It didn't take Jurgen Klopp very long to experience his first unforgettable European night at Anfield, as just months after taking over from Brendan Rodgers he guided Liverpool into the semi-final of the Europa League at the expense of his old club Borussia Dortmund.
On that night we heard from the likes of Divock Origi about how Klopp had inspired the sensational comeback with his words and actions at half time, and Klopp cut a figure of absolute delight as he basked in the incredible atmosphere that surrounded him, but it turns out that once the initial excitement had died down, he began to feel a bit different.
Upon waking the next day Klopp found himself feeling bad, because he knew exactly how the players would have reacted to such a devastating loss, and the mood that would be with the entire squad in the hotel. He explained his feelings in a recent chat with LiverpoolEcho.co.uk:
When we scored again, it was more of a shock than a real joy. At the end, when I saw all the happy faces after the game, I knew it was a special night. You cannot have 500 of those. If you are a really lucky guy, you maybe get ten in your life.
The morning after the game was completely different because usually after a match like that, you wake up and you think: ‘Oh great, what a wonderful thing.’ This time I was not in the best shape, to be honest, and I had no real idea why, and then I realised: ‘Ah yes, they lost.’
I had seven wonderful years at Dortmund and I knew how they felt. I knew what they would have done in the hotel and how it would have been when they woke up and all met for breakfast. I knew what the mood would have been like.
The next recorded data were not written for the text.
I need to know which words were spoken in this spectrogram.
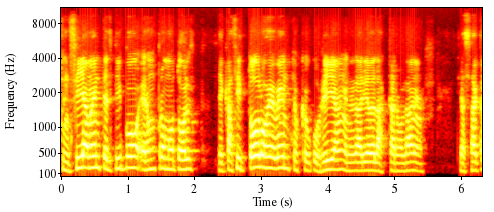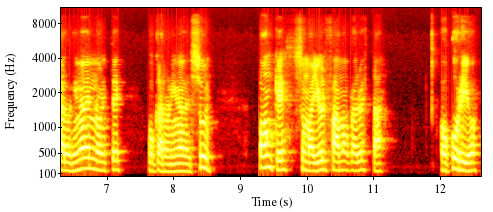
Sencillamente el tipo era un promotor de casi todos los eventos que ocurrían en el área de las Carolinas ya sea Carolina del Norte o Carolina del Sur, aunque su mayor fama, claro está, ocurrió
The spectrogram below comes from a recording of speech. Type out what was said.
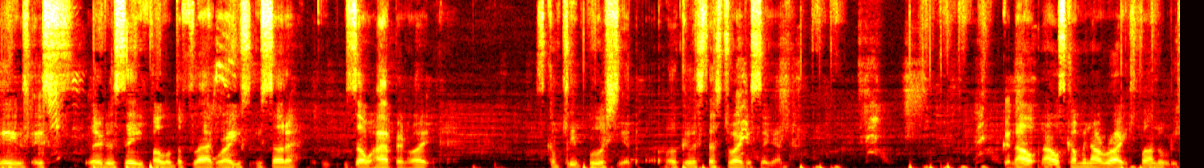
okay, it's, it's there to say follow the flag, right? You, you saw that. You saw what happened, right? It's complete bullshit. Okay, let's let's try this again. Okay, now now it's coming out right. Finally.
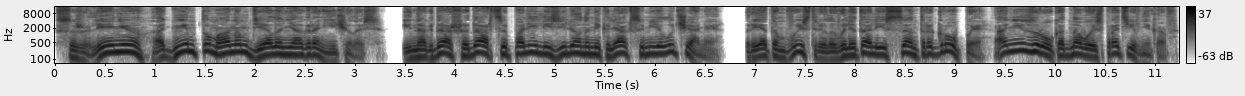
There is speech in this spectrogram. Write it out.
К сожалению, одним туманом дело не ограничилось. Иногда шедарцы полили зелеными кляксами и лучами. При этом выстрелы вылетали из центра группы, а не из рук одного из противников.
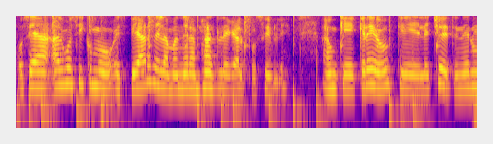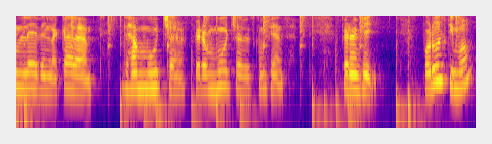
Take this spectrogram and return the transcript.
O sea, algo así como espiar de la manera más legal posible. Aunque creo que el hecho de tener un LED en la cara da mucha, pero mucha desconfianza. Pero en fin, por último,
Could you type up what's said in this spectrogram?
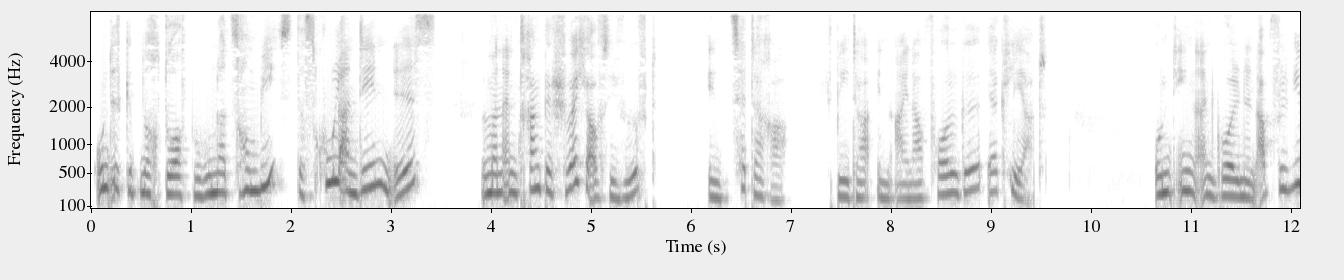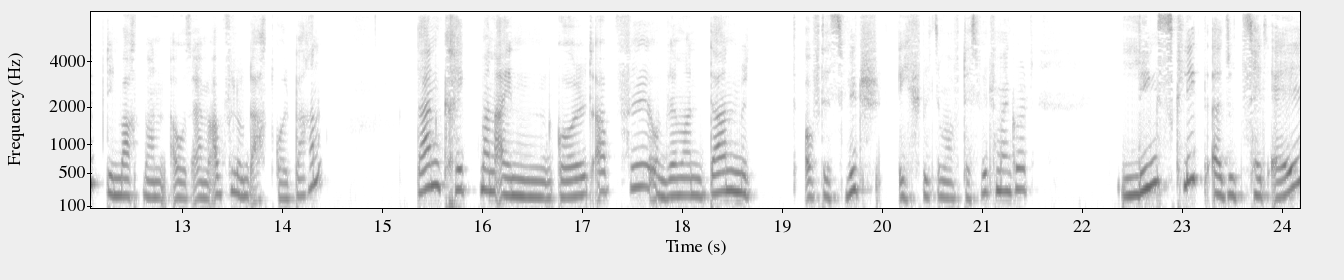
Und es gibt noch Dorfbewohner-Zombies. Das Coole an denen ist, wenn man einen Trank der Schwäche auf sie wirft, etc. später in einer Folge erklärt. Und ihnen einen goldenen Apfel gibt, den macht man aus einem Apfel und acht Goldbarren. Dann kriegt man einen Goldapfel und wenn man dann mit auf der Switch, ich spiele es immer auf der Switch Minecraft, links klickt, also ZL,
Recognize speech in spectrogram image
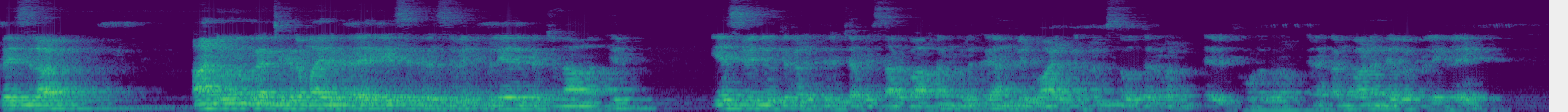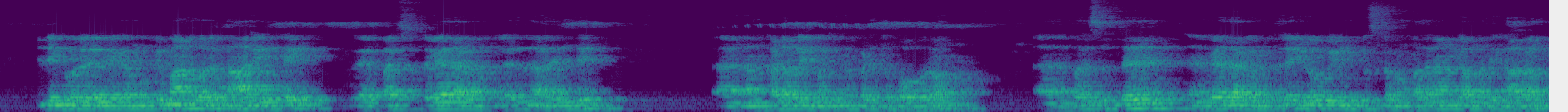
பிரைஸ்லாட் ஆண்டவரும் ரட்சிகரமாக இருக்கிற இயேசு கிறிஸ்துவின் பிள்ளையர் பெற்ற நாமத்தில் இயேசுவின் யுத்தங்களை திருச்சபை சார்பாக உங்களுக்கு அன்பின் வாழ்த்துக்களும் ஸ்தோத்திரங்களும் தெரிவித்துக் கொள்கிறோம். எனக்கு அன்பான தேவ பிள்ளைகளே இன்றைக்கு ஒரு மிக முக்கியமான ஒரு காரியத்தை பரிசுத்த வேதாகமத்திலிருந்து அறிந்து நாம் நம் கடவுளை மகிமைப்படுத்த போகிறோம். பரிசுத்த வேதாகமத்தில் யோகியின் புஸ்தகம் பதினான்காம் அதிகாரம்.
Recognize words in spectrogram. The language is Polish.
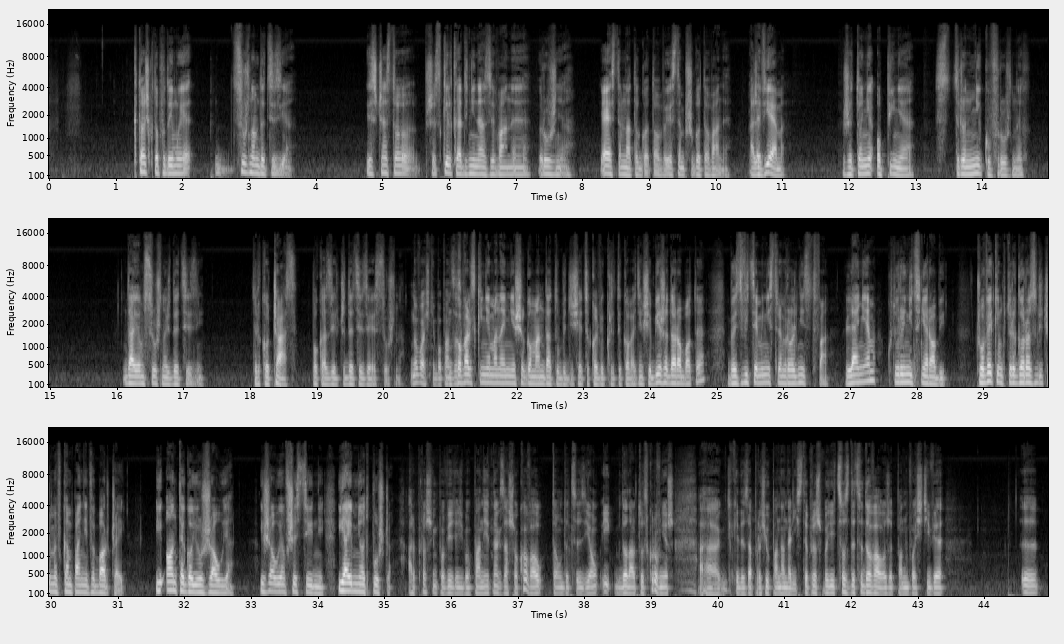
Ktoś, kto podejmuje słuszną decyzję, jest często przez kilka dni nazywany różnie. Ja jestem na to gotowy, jestem przygotowany, ale wiem, że to nie opinie stronników różnych dają słuszność decyzji, tylko czas pokazuje, czy decyzja jest słuszna. No właśnie, bo pan... Kowalski nie ma najmniejszego mandatu, by dzisiaj cokolwiek krytykować. Niech się bierze do roboty, bo jest wiceministrem rolnictwa. Leniem, który nic nie robi. Człowiekiem, którego rozliczymy w kampanii wyborczej. I on tego już żałuje. I żałują wszyscy inni. I ja im nie odpuszczę. Ale proszę mi powiedzieć, bo pan jednak zaszokował tą decyzją i Donald Tusk również, e, kiedy zaprosił pana na listy. Proszę powiedzieć, co zdecydowało, że pan właściwie... Y,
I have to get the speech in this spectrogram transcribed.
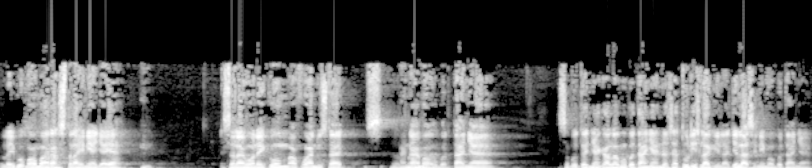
Kalau Ibu mau marah setelah ini aja ya. Assalamualaikum, Afwan Ustaz. Anda mau bertanya, sebetulnya kalau mau bertanya Anda saya tulis lagi lah, jelas ini mau bertanya.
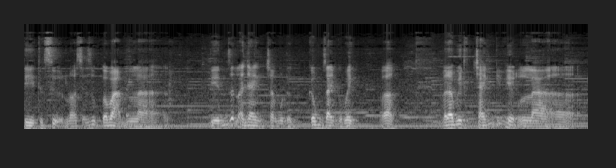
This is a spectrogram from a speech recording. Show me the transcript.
Thì thực sự nó sẽ giúp các bạn là tiến rất là nhanh trong con đường công danh của mình. Vâng. Và đặc biệt tránh cái việc là uh,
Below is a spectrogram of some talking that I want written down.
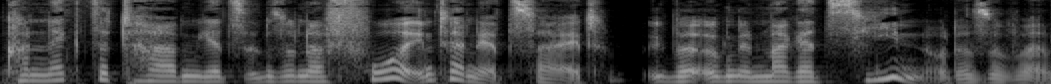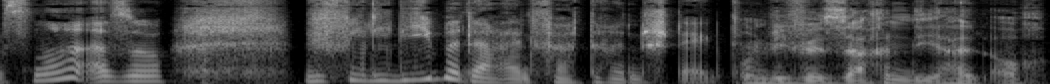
connected haben jetzt in so einer Vor-Internet-Zeit über irgendein Magazin oder sowas. Ne? Also wie viel Liebe da einfach drin steckt. Und wie viele Sachen, die halt auch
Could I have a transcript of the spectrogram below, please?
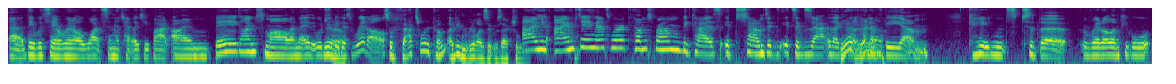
uh, they would say a riddle. What's in the Telly Teapot? I'm big. I'm small, and it would just be this riddle. So that's where it comes. I didn't realize it was actually. I mean, I'm saying that's where it comes from because it sounds it's exact like Yeah, the kind yeah, of the um, cadence to the riddle, and people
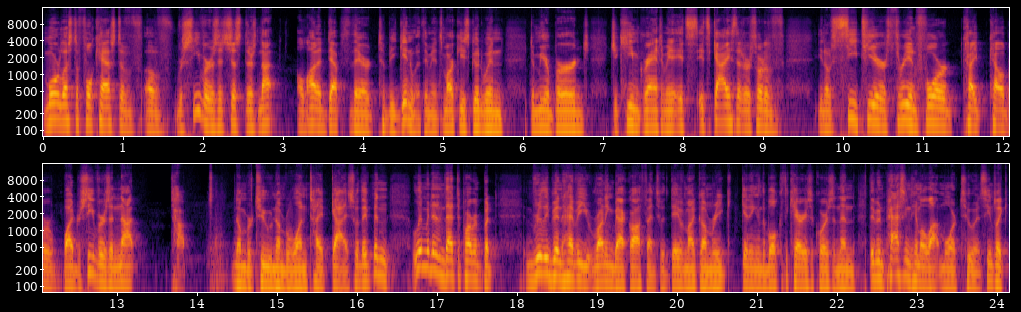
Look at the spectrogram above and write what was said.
more or less a full cast of, of receivers. It's just there's not a lot of depth there to begin with. I mean, it's Marquise Goodwin, Damiere Byrd, Jakeem Grant. I mean, it's it's guys that are sort of you know C tier three and four type caliber wide receivers, and not top number two, number one type guys. So they've been limited in that department, but really been heavy running back offense with David Montgomery getting in the bulk of the carries, of course, and then they've been passing to him a lot more too. And it seems like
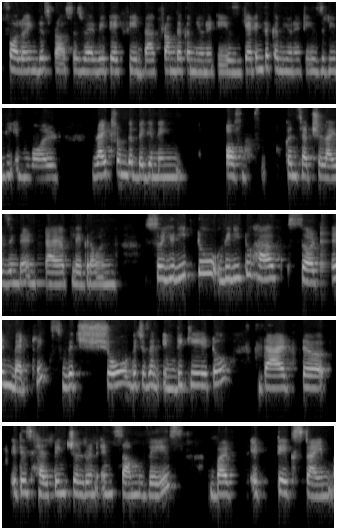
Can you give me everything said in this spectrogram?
following this process where we take feedback from the communities getting the communities really involved right from the beginning of conceptualizing the entire playground. So you need to we need to have certain metrics which show which is an indicator that uh, it is helping children in some ways but it takes time.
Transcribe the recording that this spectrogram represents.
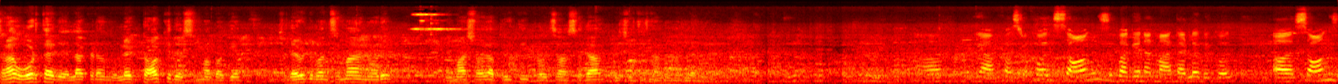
ಚೆನ್ನಾಗಿ ಓಡ್ತಾ ಇದೆ. ಎಲ್ಲ ಕಡೆ ಒಂದು ಒಳ್ಳೆ ಟಾಕ್ ಇದೆ ಸಿನಿಮಾ ಬಗ್ಗೆ. ಸೊ ದಯವಿಟ್ಟು ಬಂದು ಸಿನಿಮಾ ನೋಡಿ. ನಿಮ್ಮ ಆಶೀರ್ವಾದ ಪ್ರೀತಿ ಪ್ರೋತ್ಸಾಹ ಸದಾ ಯಾ ಫಸ್ಟ್ ಆಫ್ ಆಲ್ ಸಾಂಗ್ಸ್ ಬಗ್ಗೆ ನಾನು ಮಾತಾಡಲೇಬೇಕು. ಸಾಂಗ್ಸ್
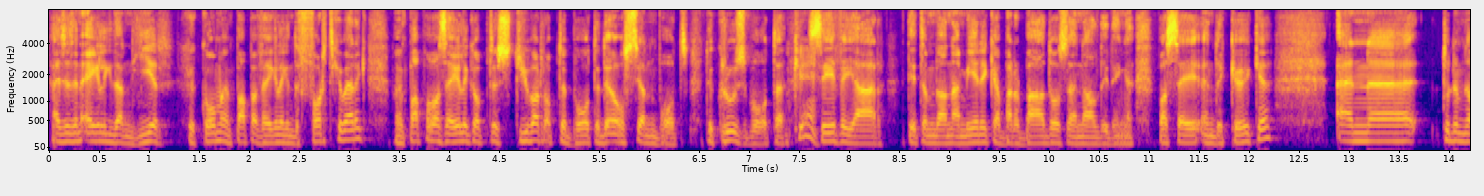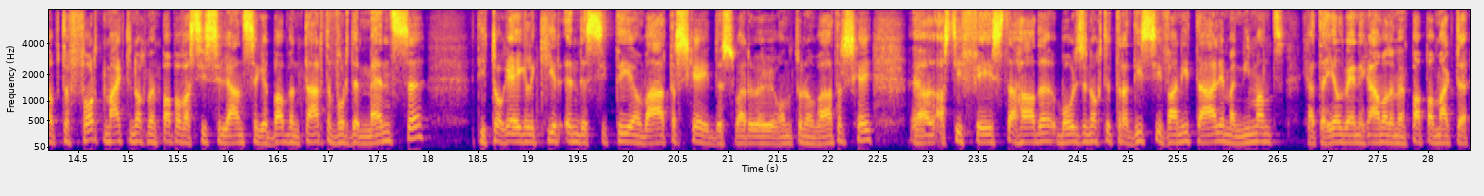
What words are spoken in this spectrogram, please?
En ze zijn eigenlijk dan hier gekomen. Mijn papa heeft eigenlijk in de fort gewerkt. Mijn papa was eigenlijk op de steward op de boten, de oceanboot, de cruiseboten. Zeven jaar deed hem dan Amerika, Barbados en al die dingen. Was hij in de keuken. En eh, toen hem op de fort maakte nog mijn papa wat Siciliaanse kebab en taarten voor de mensen die toch eigenlijk hier in de cité een waterschei, dus waar we woonden toen een waterschei, ja, als die feesten hadden, wouden ze nog de traditie van Italië, maar niemand gaat er heel weinig aan, want mijn papa maakte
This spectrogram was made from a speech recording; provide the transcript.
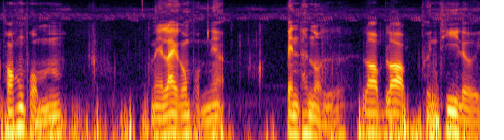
เพราะของผมในไร่ของผมเนี่ย เป็นถนนรอบรอบพื้นที่เลย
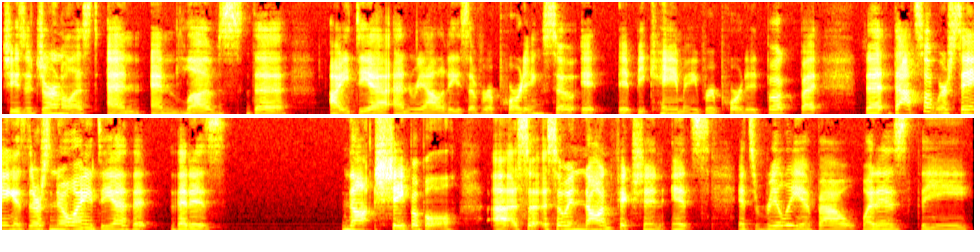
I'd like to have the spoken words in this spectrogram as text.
she's a journalist and and loves the idea and realities of reporting so it it became a reported book but that that's what we're saying is there's no idea that that is not shapeable. Uh, so, so in nonfiction, it's it's really about what is the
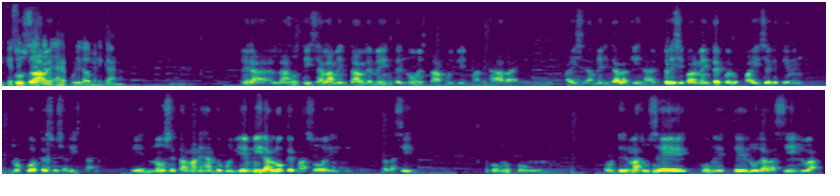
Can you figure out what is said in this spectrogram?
y que eso también en República Dominicana. Mira, la justicia lamentablemente no está muy bien manejada en, países de América Latina, principalmente pues los países que tienen unos cortes socialistas. Eh, no se está manejando muy bien. Mira lo que pasó en, Brasil con, Dilma Rousseff, con este Lula da Silva,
But even more interesting were Klopp's views on his own brand of football.
When you look at someone like Louis Van Gaal, who has driven Manchester United fans to the point of despair with his boring tactics and overly cautious use of the ball when in possession, it is refreshing to hear the German explain why he sets his team up the way he does.
The term "heavy metal football" can no longer be used, but Klopp wants his teams to play football that puts bums in seats every week:
I want my team to win – that is it. I want our game to be easy to enjoy, because I think the only real reason for football is to entertain the crowd. If they come twice and say it is boring, then they will think about whether they want to come again. We are a ball possession team, but nobody realises it because my image is pressing and counter-pressing.
When I was younger, I called it things like ‘heavy metal football’. I have no idea any more why I said that. But I do like the spectacular. When I am in a room with people I try to make sure the atmosphere is not worse when I am there. When I am involved in a game, I try to help ensure it is more enjoyable than when I am not involved.
While Old Trafford has not noticed a stark drop in attendances despite some of the most utterly apathetic performances ever seen in the historic stadium, thus making Klopp's "fool me twice" argument a little weaker, it is very clear that playing the game in such a way cannot be allowed to continue.
Where Van Gaal demands that his players buy into his philosophy in order to make them a harder team to beat (which the jury is still well and truly out on, obviously), Klopp asks his players to do so in order to win in style, so that even if the result doesn't go the team's way then there is a silver lining in the manner of the defeat.